The modern mobile phone is a more complex version of the two-way radio. Traditional two-way radio was a very limited means of communication. In the 1940s, researchers decided to use a number of radio masts to pick up signals from two-way radios. When a caller moved too far away from one mast, the next mast would pick up the signal. Scientists called each mast’s reception area a separate “cell”; this is why in many countries mobile phones are called “cell phones”.
The first real mobile telephone call was made in 1973 by Dr Martin Cooper, the scientist who invented the modern mobile handset. He tested his invention by calling a rival scientist to announce his success. Within a decade, mobile phones became available to the public. The streets of modern cities were full of young professionals who carried the expensive handsets as status symbols.
But in the mid-90s, something happened. Cheaper handsets and cheaper calling rates meant that, almost overnight, it seemed that everyone had a mobile phone. And the giant plastic bricks of the 80s had been replaced with smooth little objects that fitted nicely into pockets and bags.
Meeting times became approximate, subject to change at any moment under the new order of communication: the Short Message Service (SMS) or text message.

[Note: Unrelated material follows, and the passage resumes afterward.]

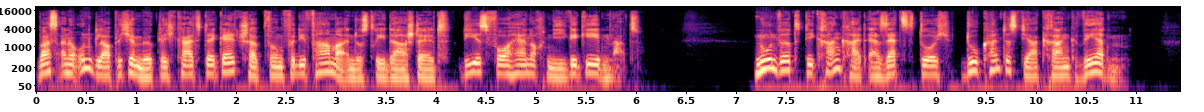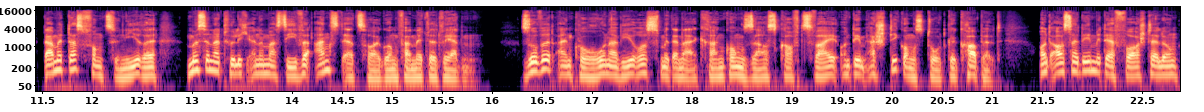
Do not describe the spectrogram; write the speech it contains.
was eine unglaubliche Möglichkeit der Geldschöpfung für die Pharmaindustrie darstellt, die es vorher noch nie gegeben hat. Nun wird die Krankheit ersetzt durch Du könntest ja krank werden. Damit das funktioniere, müsse natürlich eine massive Angsterzeugung vermittelt werden. So wird ein Coronavirus mit einer Erkrankung SARS-CoV-2 und dem Erstickungstod gekoppelt und außerdem mit der Vorstellung,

Going to be late? Send a text message! It takes much less effort than arriving on time, and it’s much less awkward than explaining your lateness face-to-face. It’s the perfect communication method for the busy modern lifestyle.
Like email before it, the text message has altered the way we write in English, bringing more abbreviations and a more lax approach to language construction. Traditional rules of grammar and spelling are much less important when you’re sitting on the bus, hurriedly typing “Will В 15min late — C U @ the bar. Sorry!:-)”.
Mobile phones are now a vital part of daily life for people. Over the last few years mobiles have become more and more advanced, with built-in cameras, global positioning devices and internet access. The “third generation” of mobile phones is powerful microcomputers with broadband internet access, which allow us to watch TV, download internet files at high speed and send instant video clips to friends.
Alexander Graham Bell would be amazed if he could see how far the science of telephony has progressed in less than 150 years. If he were around today, he might say: “That’s gr8! But I’m v busy rite now. Will call U 2nite”.